We're now really close to releasing a Community Review Draft for Web Beans. The purpose of the draft is to gather feedback on the component model, dependency management model and extensible context model that we've defined, and hopefully get people excited about Web Beans. We also need to get our work in front of the other EE6-related expert groups, so that they can start thinking about how they can possibly re-use and integrate with some of the mechanisms we have defined. However, the specification is by nature written in highly technical language, so this blog entry is the first in a serious of articles giving a friendly, introductory guide to Web Beans. When the Community Review Draft is released, please take the time to download and review it. But please read this series /first/.

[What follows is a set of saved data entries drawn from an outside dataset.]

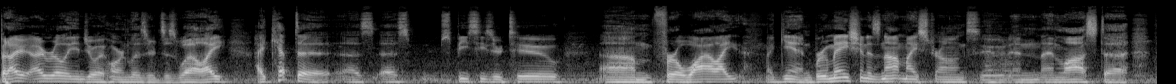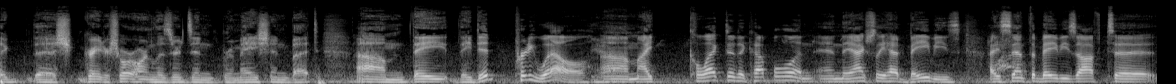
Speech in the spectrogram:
but I, I really enjoy horned lizards as well. I I kept a, a, a species or two. Um, for a while, I again, brumation is not my strong suit, and, and lost uh, the the sh- greater shorthorn lizards in brumation, but um, they they did pretty well. Yeah. Um, I collected a couple and, and they actually had babies. I sent the babies off to,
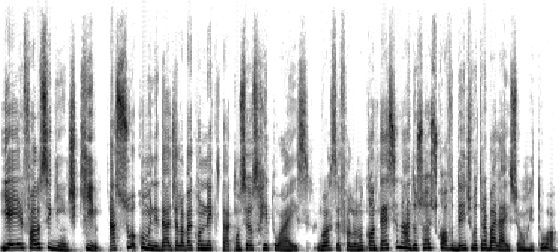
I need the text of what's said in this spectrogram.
E aí ele fala o seguinte, que a sua comunidade, ela vai conectar com seus rituais, igual você falou, não acontece nada, eu só escovo o dente e vou trabalhar, isso é um ritual.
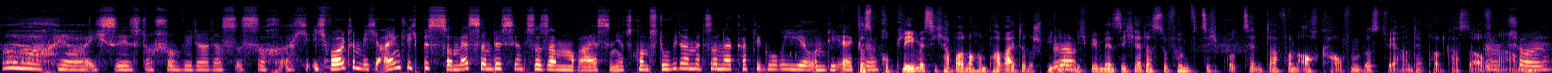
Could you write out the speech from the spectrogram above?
Ach ja, ich sehe es doch schon wieder. Das ist doch. Ich, ich wollte mich eigentlich bis zur Messe ein bisschen zusammenreißen. Jetzt kommst du wieder mit so einer Kategorie hier um die Ecke. Das Problem ist, ich habe auch noch ein paar weitere Spiele Ja. und ich bin mir sicher, dass du 50% davon auch kaufen wirst während der ja, Podcast-Aufnahme. toll.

No, I really didn't get one. I think I deserve it, I'd even buy glasses and send my picture in for the ad. Actually, not interested if it's not a 3G iPhone.

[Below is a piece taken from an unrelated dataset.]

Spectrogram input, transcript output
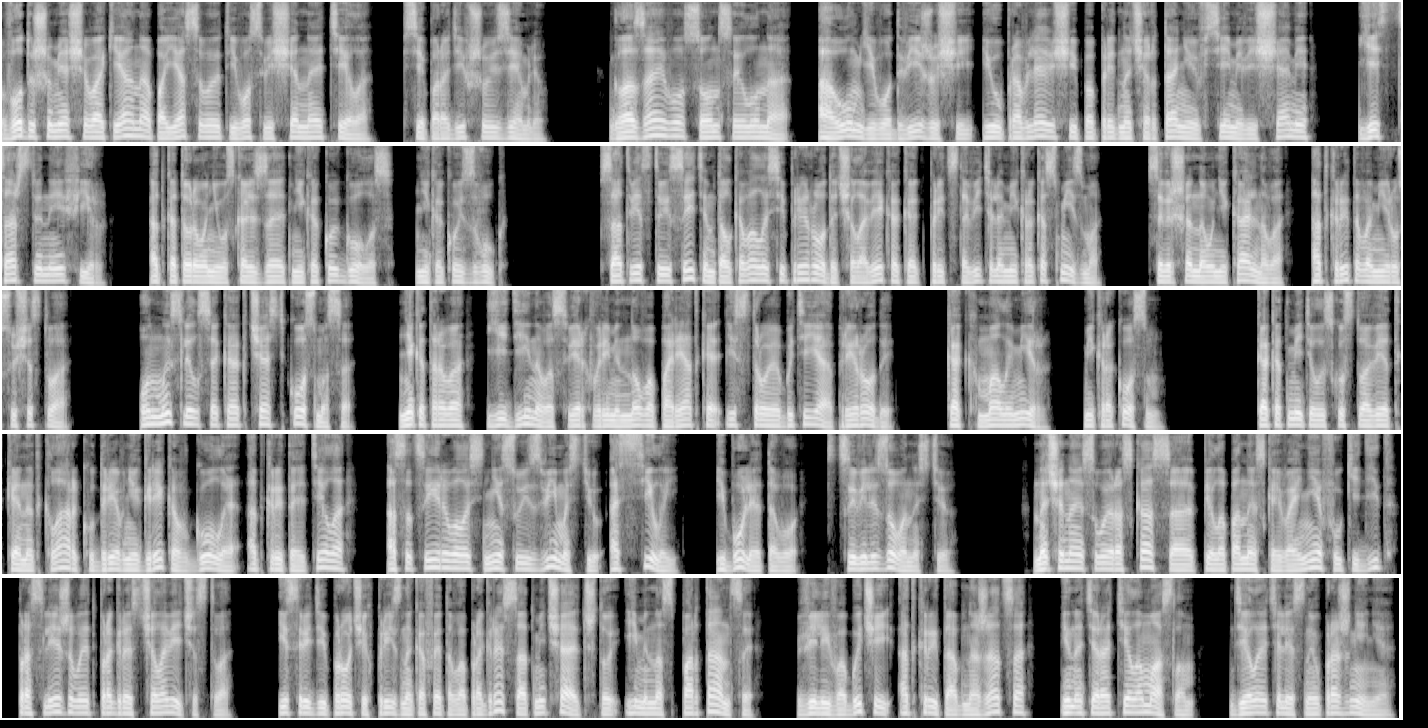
Воды шумящего океана опоясывают его священное тело, всепородившую землю. Глаза его — солнце и луна, а ум его, движущий и управляющий по предначертанию всеми вещами, есть царственный эфир, от которого не ускользает никакой голос, никакой звук. В соответствии с этим толковалась и природа человека как представителя микрокосмизма, совершенно уникального, открытого миру существа, он мыслился как часть космоса, некоторого единого сверхвременного порядка и строя бытия, природы, как малый мир, микрокосм. Как отметил искусствовед Кеннет Кларк, у древних греков голое, открытое тело ассоциировалось не с уязвимостью, а с силой, и более того, с цивилизованностью. Начиная свой рассказ о Пелопонесской войне, Фукидид прослеживает прогресс человечества, и среди прочих признаков этого прогресса отмечает, что именно спартанцы ввели в обычай открыто обнажаться и натирать тело маслом, делая телесные упражнения.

This is the second installment of a series. Part I is here:
This is the third installment of a series. Parts II is here:
Over the last year or so, we've been thinking hard about what kind of new functionality we want to see in the next rev of the EE platform, and feeding our ideas to Sun to incorporate into the JSR proposals for the next round of EE specifications. These JSRs should become public fairly soon now, but I wanted to give a rundown on the things that are important to me, and why I think they're important. A lot of these items have come out of our experience with Seam, others have been things that have been missing from the platform for a long time. My wishlist is pretty long, so I'm going to spread it over several posts. First up, I'll talk about session beans.

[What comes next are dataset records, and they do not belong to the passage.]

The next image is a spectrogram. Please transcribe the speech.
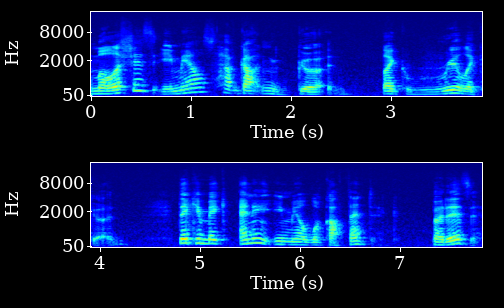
Malicious emails have gotten good, like really good. They can make any email look authentic, but is it?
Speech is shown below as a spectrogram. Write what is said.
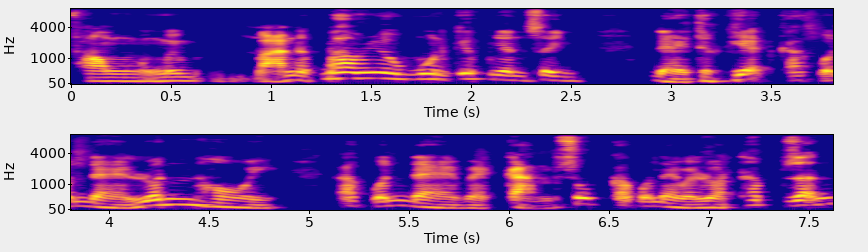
Phong, ông ấy bán được bao nhiêu muôn kiếp nhân sinh để thực hiện các vấn đề luân hồi, các vấn đề về cảm xúc, các vấn đề về luật hấp dẫn,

I have been fed up with Velocity ís ability to ignore and even hide errors and exceptions occurring in the templates used in Hibernate Tools .